lem_summa_technologiae_minnesota_pressThe collection of Stanislaw Lem’s philosophical essays “Summa Technologiae” was first published in 1964 in Poland. The English translation however – the work of Joanna Zylinska, professor of new media and communications at Goldsmiths, University of London – appeared only in 2013, i.e. almost fifty years later. How does a book dealing with problems of the future pass the test of time? Astonishingly well, actually. According to New Scientist (May 20, 2013) “Stanislaw Lem’s forgotten masterwork (…) is a heady mix of prescience, philosophy and irony.” It is amazing “how much Lem got right or even predicted” in fields of artificial intelligence, theory of search engines, bionics, virtual reality, nanotechnology and technological singularity. The reviewer quotes an essay by biophysicists Peter Butko who describes “Summa” as an “all-encompassing discourse on evolution: not only… of science and technology… but also evolution of life, humanity, consciousness, culture, and civilization”.

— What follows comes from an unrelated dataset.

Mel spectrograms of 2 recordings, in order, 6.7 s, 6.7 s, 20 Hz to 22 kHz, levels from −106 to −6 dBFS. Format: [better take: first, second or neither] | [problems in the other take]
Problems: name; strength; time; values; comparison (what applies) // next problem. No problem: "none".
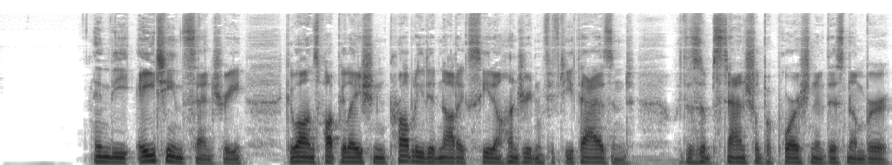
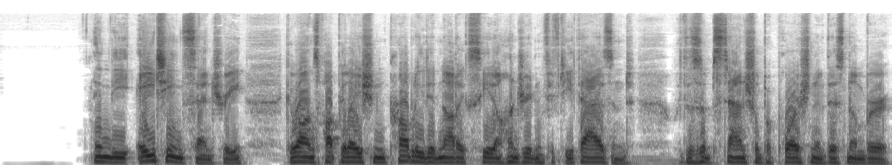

see full article from “New Scientist”: A brilliant trip back to the technological future

This book’s title alludes to Thomas Aquinas’s “Summa Theologiae” for a reason. In effect Lem creates an entire atheistic paradigm for the Cosmos with God replaced by Reason; the latter, a creative force independent from biology, drives the evolution towards its own, enigmatic goals.

prof. Jerzy Jarzębski